The Vigeland Sculpture Park is an absolute must-visit in Oslo. This huge green space in Frogner Park, full of marble and granite sculptures, depicts the strength and vulnerability of humanity, and its construction lasted from 1906 to 1947. My tip: avoid all the tourists and visit the park in the evening; the gates stay open and it's much more impressive to view all of the sculptures in a more solitary fashion. They also look beautiful as the sun sets. Most impressive all is perhaps the Monolith, a tall tower made up of human figures, reminiscent of the Tower of Babel.
- Check out the harbour
At the harbour, there are often free events such as "fish festivals", music events, boat regattas and other such events. Plus you can watch the gigantic cruise ships leaving or arriving in Oslo on a Nordic cruise - watch out, the horns are deafening! To see the harbour from above, walk up to the Akershus Fortress and have a picnic on the grass overlooking the harbour; a wonderful vantage point from which to see all the comings-and-goings.
- Visit Oslo City Hall

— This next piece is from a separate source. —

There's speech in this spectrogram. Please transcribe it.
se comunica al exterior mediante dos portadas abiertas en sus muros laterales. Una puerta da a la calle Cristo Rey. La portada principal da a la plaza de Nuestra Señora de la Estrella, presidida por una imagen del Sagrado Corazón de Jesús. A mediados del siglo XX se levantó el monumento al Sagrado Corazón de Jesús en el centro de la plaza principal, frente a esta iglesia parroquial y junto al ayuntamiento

From the outside, this redbrick giant looks more 70s housing block than city hall, but inside the modernist frescoes are truly impressive. When you enter the main hall, look to your left to see a wall freize recounting the history of Norway during World War II, from Nazi occupation to Norwegian resistance and the final victory. Heading upstairs, you can visit the state rooms for free. There are some very interesting portraits of the King and Queen of Norway in one of the rooms, and the rest are filled with colourful wall paintings and murals. This building is where the Nobel Peace Prize is awarded each year, so take in the history and make what you will of the slightly unconventional artwork.

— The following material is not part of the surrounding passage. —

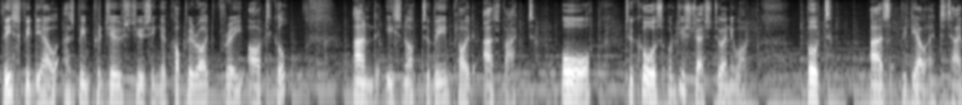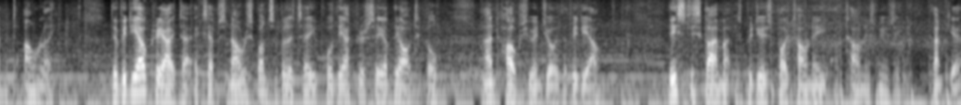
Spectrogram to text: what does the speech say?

- Don't blow all your money in bars
Going out to eat or drink in Oslo is notoriously expensive; a beer will set you back at least 70 NOK for a pint (around 10 €) and restaurants are mostly pricey. You can save here by buying food in supermarkets and having picnics rather than eating out all the time. If staying with a friend, bring them some duty-free booze from your departure airport (much, much cheaper than you'll find anywhere in Norway) and make your own party. Throughout the summer there are tons of free festivals going on in parks around Oslo, so bring a few beers and you'll have a cheaper and probably more fun night out than you would in one of the overpriced bars in the centre. Another tip is Blå, a bar in Grünnerløkka which has a jazz night on Sundays - the house band, made up of various interesting types, play three sets, mainly covers, and set a great atmosphere - and entry is free! (it is a small place and gets busy though, so turn up early - people arriving after around 9.30 won't stand a chance of getting in)